Pieter De Hooch 17th century Gilt Leather Interiors

Pieter De Hooch

A remarkable painter of Dutch interior scenes of the 17th century.

He is often compared to Vermeer or at least mentioned in the same phrase, De Hooch being 3 years older than Vermeer.

However Vermeer’s paintings are more emotional. Vermeer is a master in  creating an atmosphere, the interior being an accessory to help express the feelings he brushes down so delicately.

De Hooch is more precise, making the interior communicate with the exterior by opening doors and windows, using tiled floors to accentuate the perspective. The interior scene an elegant way to allow painting elaborated surroundings.

Before 1660 De Hooch lived in Delft there he painted middle class interior scenes.
When he moved to Amsterdam his clientele being wealthier the interiors reflect this. High ceilings, rich furniture, paintings on the walls, elaborated tapestries and indeed gilt leather

  Pieter de hoogh Merry Company 1664 1-19-10
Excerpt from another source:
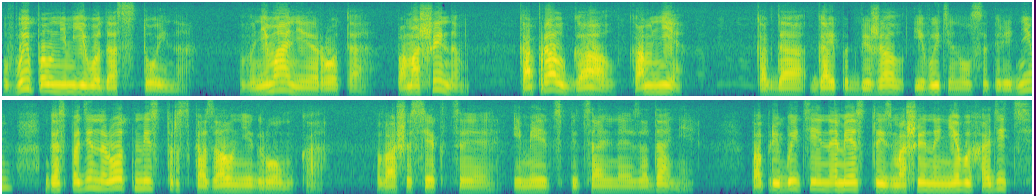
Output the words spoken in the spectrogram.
Выполним его достойно. Внимание, рота! По машинам! Капрал Гал, ко мне!» Когда Гай подбежал и вытянулся перед ним, господин ротмистр сказал негромко, «Ваша секция имеет специальное задание. По прибытии на место из машины не выходить.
Pieter de hooch interior-with-figures 1664 .jpg!Large


Theses paintings were painted around 1664



Gilded leather in the Rubenshouse Antwerp

The Rubens House is the place where you get closest to the world of the greatest baroque artist north of the Alps. The museum ‘uses’ the former function of the monument in which it is housed and the unique atmosphere it is steeped in. It makes use of the ‘esprit’, the spirit which very much pervades the house, to achieve one of its principal aims: to inform, inspire and excite people about their past. All of which combines to makes a visit to the Rubens House an emotional experience, enhancing accessibility to non-traditional museum visitors in the process.


Rubens is master of the Flemish Baroque and was not only a leading painter, but also a book illustrator, designer and diplomat with considerable interest in antique literature, architecture and history. From his home base in Antwerp, he set his seal on a flourishing artistic, political and economic climate.

Important Flemish houses of this period  had several rooms lined with gilded leather,  Rubens house was no exception to this rule.

There were at least two reasons for this choice first gilded leather had managed to become a status feature the wealthy and the powerful. If you were or pretended to be someone you needed gilded leather in the at least one reception room.  Secondly a room lined in gilded leather creates an atmosphere that can’t be matched with another wall covering.

 In the midst of the 17th century there was not such a vast choice of wall coverings anyway, there were the bare painted walls, there were tapestries, wood paneling and gilded leather  … and there “must” have been more choice ?

Often descriptions of the Rubenshouse do mention besides de fabulous collection and the  generous  baroque architecture… the rich interiors with the gilded leather hangings.

Despite the verbal mentioning the “rich interiors” I couldn’t find actually one single picture of the so praised interiors.

One picture was sent in by the restoration workshop “Cordovano”  they have worked on the subject in 2007

Funny enough this panel is made of cardboard and was produced at the beginning of the 20th century by a famous Antwerp antiques and restoration workshop called Van Herk (still in the business).

I thought the wall covering in the concerned room was partly authentic 17th century leather and that at the beginning of the 20th century cardboard reproductions had been inserted where gaps and lacunes ruined the aspect of the room , this needs to be confirmed by some experts.

The design is a 100 % 17th century design and we have it in our collection under the name Abondance

here a little stool made by our friends and distributors

Annika & Leif form Lages AB

We have just finished an order for two custom polychrome panels.

Anyway, if anyone of you have some pictures of the “rich interiors” thank you so much